▶ **REQUIRED ACTION**: Nothing but an exact copy of the data should be given.

▶ **DATA UNDER STUDY**:
------------------------------------

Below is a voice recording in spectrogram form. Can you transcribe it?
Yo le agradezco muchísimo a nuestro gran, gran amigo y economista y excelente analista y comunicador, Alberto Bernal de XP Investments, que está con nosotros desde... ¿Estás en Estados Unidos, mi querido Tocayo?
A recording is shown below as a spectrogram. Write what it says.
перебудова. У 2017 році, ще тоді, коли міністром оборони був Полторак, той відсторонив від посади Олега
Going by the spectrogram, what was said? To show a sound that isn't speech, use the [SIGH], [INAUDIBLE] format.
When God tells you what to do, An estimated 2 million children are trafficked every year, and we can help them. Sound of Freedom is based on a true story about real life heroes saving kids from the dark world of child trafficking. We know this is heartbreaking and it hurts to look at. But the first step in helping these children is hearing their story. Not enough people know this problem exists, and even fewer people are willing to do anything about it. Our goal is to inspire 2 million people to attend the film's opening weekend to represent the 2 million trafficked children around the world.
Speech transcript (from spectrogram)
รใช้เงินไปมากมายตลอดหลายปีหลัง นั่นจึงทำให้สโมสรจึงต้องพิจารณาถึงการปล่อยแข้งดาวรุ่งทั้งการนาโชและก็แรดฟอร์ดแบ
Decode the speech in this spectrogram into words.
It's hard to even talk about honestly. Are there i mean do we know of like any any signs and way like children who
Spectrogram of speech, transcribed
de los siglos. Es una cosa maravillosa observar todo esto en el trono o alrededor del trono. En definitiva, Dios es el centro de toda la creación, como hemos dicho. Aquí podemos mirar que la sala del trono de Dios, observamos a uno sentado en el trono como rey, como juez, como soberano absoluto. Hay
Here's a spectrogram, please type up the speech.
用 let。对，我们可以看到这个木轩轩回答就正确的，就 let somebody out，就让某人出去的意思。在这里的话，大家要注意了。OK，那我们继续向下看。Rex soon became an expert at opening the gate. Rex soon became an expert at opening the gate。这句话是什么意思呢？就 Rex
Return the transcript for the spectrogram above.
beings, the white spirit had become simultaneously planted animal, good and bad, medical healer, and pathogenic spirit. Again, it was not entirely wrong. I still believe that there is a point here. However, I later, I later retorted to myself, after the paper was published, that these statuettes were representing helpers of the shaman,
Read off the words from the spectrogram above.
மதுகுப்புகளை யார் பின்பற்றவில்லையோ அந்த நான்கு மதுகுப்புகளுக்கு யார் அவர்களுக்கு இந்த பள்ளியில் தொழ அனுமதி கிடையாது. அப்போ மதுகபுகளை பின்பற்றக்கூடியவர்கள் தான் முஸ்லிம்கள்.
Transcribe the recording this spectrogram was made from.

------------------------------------

▶ **PROBLEM SOLUTION**:
Below is a voice recording in spectrogram form. Can you transcribe it?
Yo le agradezco muchísimo a nuestro gran, gran amigo y economista y excelente analista y comunicador, Alberto Bernal de XP Investments, que está con nosotros desde... ¿Estás en Estados Unidos, mi querido Tocayo?
A recording is shown below as a spectrogram. Write what it says.
перебудова. У 2017 році, ще тоді, коли міністром оборони був Полторак, той відсторонив від посади Олега
Going by the spectrogram, what was said? To show a sound that isn't speech, use the [SIGH], [INAUDIBLE] format.
When God tells you what to do, An estimated 2 million children are trafficked every year, and we can help them. Sound of Freedom is based on a true story about real life heroes saving kids from the dark world of child trafficking. We know this is heartbreaking and it hurts to look at. But the first step in helping these children is hearing their story. Not enough people know this problem exists, and even fewer people are willing to do anything about it. Our goal is to inspire 2 million people to attend the film's opening weekend to represent the 2 million trafficked children around the world.
Speech transcript (from spectrogram)
รใช้เงินไปมากมายตลอดหลายปีหลัง นั่นจึงทำให้สโมสรจึงต้องพิจารณาถึงการปล่อยแข้งดาวรุ่งทั้งการนาโชและก็แรดฟอร์ดแบ
Decode the speech in this spectrogram into words.
It's hard to even talk about honestly. Are there i mean do we know of like any any signs and way like children who
Spectrogram of speech, transcribed
de los siglos. Es una cosa maravillosa observar todo esto en el trono o alrededor del trono. En definitiva, Dios es el centro de toda la creación, como hemos dicho. Aquí podemos mirar que la sala del trono de Dios, observamos a uno sentado en el trono como rey, como juez, como soberano absoluto. Hay
Here's a spectrogram, please type up the speech.
用 let。对，我们可以看到这个木轩轩回答就正确的，就 let somebody out，就让某人出去的意思。在这里的话，大家要注意了。OK，那我们继续向下看。Rex soon became an expert at opening the gate. Rex soon became an expert at opening the gate。这句话是什么意思呢？就 Rex
Return the transcript for the spectrogram above.
beings, the white spirit had become simultaneously planted animal, good and bad, medical healer, and pathogenic spirit. Again, it was not entirely wrong. I still believe that there is a point here. However, I later, I later retorted to myself, after the paper was published, that these statuettes were representing helpers of the shaman,
Read off the words from the spectrogram above.
மதுகுப்புகளை யார் பின்பற்றவில்லையோ அந்த நான்கு மதுகுப்புகளுக்கு யார் அவர்களுக்கு இந்த பள்ளியில் தொழ அனுமதி கிடையாது. அப்போ மதுகபுகளை பின்பற்றக்கூடியவர்கள் தான் முஸ்லிம்கள்.
Transcribe the recording this spectrogram was made from.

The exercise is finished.